In the first entry, Eleonora Lombardo examines how later twelfth- and early thirteenth-century preachers treated fasting in Ash Wednesday sermons (17-42). Linda G. Jones investigates food and fasting in the Ramadan sermons of the fourteenth-century Sufi mystic Shuʿayb al-Ḥurayfīsh (43-57). Jussi Hanska argues that Thomas Aquinas was a crucial figure in the development of Lenten catechical preaching (59-73). Andrea Giraudo introduces key features of vernacular Waldensian preaching in the later fifteenth and early sixteenth centuries (75-89). Valentina Bernardini looks at performance and performance indicators in Good Friday sermons from fifteenth-century England (91-110). Carolina M. Losada explores themes of food and abstinence in the preaching of Vicente Ferrer (111-124). Pietro Delcorno introduces an early fifteenth-century preaching cycle centered, remarkably, on Dante's Commedia (125-143). Stefan Visnjevac examines a Lenten model sermon collection by the fifteenth-century Dominican Leonardo Mattei da Udine (145-165); Coralba Colomba does the same for a Lenten sermon of 1456 by the great reformer and polymath, Cardinal Nicholas of Cusa (167-179). Giulia Foladore explores fasting as a theme in the reportatio of a sermon cycle by Bernardino da Siena (181-208). Francesco Nocco and Filippo Sedda offer a synopsis of themes in the Lenten sermons of Giacomo della Marca and two Lenten cycles by Giovanni da Capestrano (209-241). Giacomo Mariani discusses the widely popular Quadragesimale de poenitentia of the fifteenth-century Franciscan Roberto Carracciolo (243-259). Lorenza Tromboni looks at food metaphors and reform in the Lenten preaching of Girolamo Savonarola (261-276). Rita Voltmer examines the career of the fifteenth- and early sixteenth-century Strasbourg preacher Johannes Geiler, with special attention to the composition, performance, and recording of his sermons (277-291). Michele Camaioni explores the place of Lenten preaching in the context of ecclesiastical and societal reform in sixteenth-century Italy (293-311). Finally, Joachim Werz investigates three sixteenth-century Lutheran preachers and their construction of Lutheran concepts of fasting by way of their fierce polemics against Catholic fasting concepts and practices (313-325).
Collectively, the contents reveal the inextricable links between preaching and fasting, and the myriad ways, both literal and metaphorical, in which the latter was understood by preachers and their audiences - up to and including the point at which the sermon itself might be seen as a kind of spiritual food to sate the hungry souls of the faithful as they prepared for the celebration of Easter.
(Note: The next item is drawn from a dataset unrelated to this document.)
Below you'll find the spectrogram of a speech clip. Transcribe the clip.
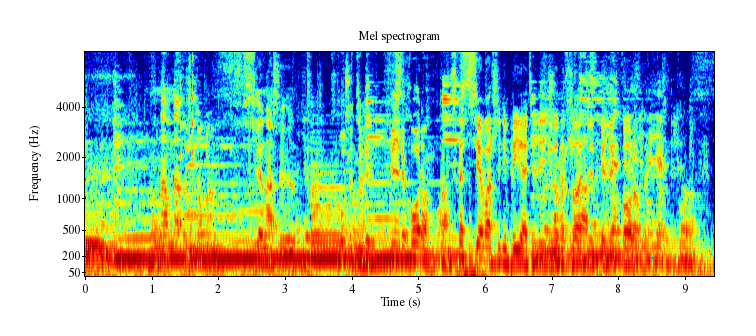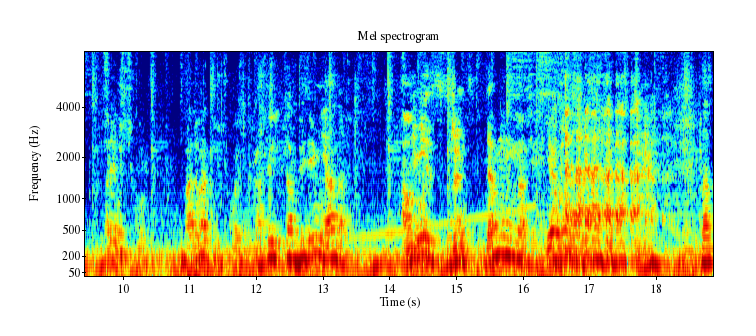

Though ambitious and wide-ranging in its scope, the book is not intended as the last word, but rather as "a first step towards the systematic study of this vast area of research" (13). As first steps go, this is a big one; I sermoni quaresimali establishes a solid foundation for further research. The book is handsomely produced, if slightly marred in places by the occasional typographical error; given the book's goal of stimulating further study, it might have benefited from a self-standing bibliography. All in all, this fine collection is a welcome addition to the literature on medieval preaching.
Blake R. Beattie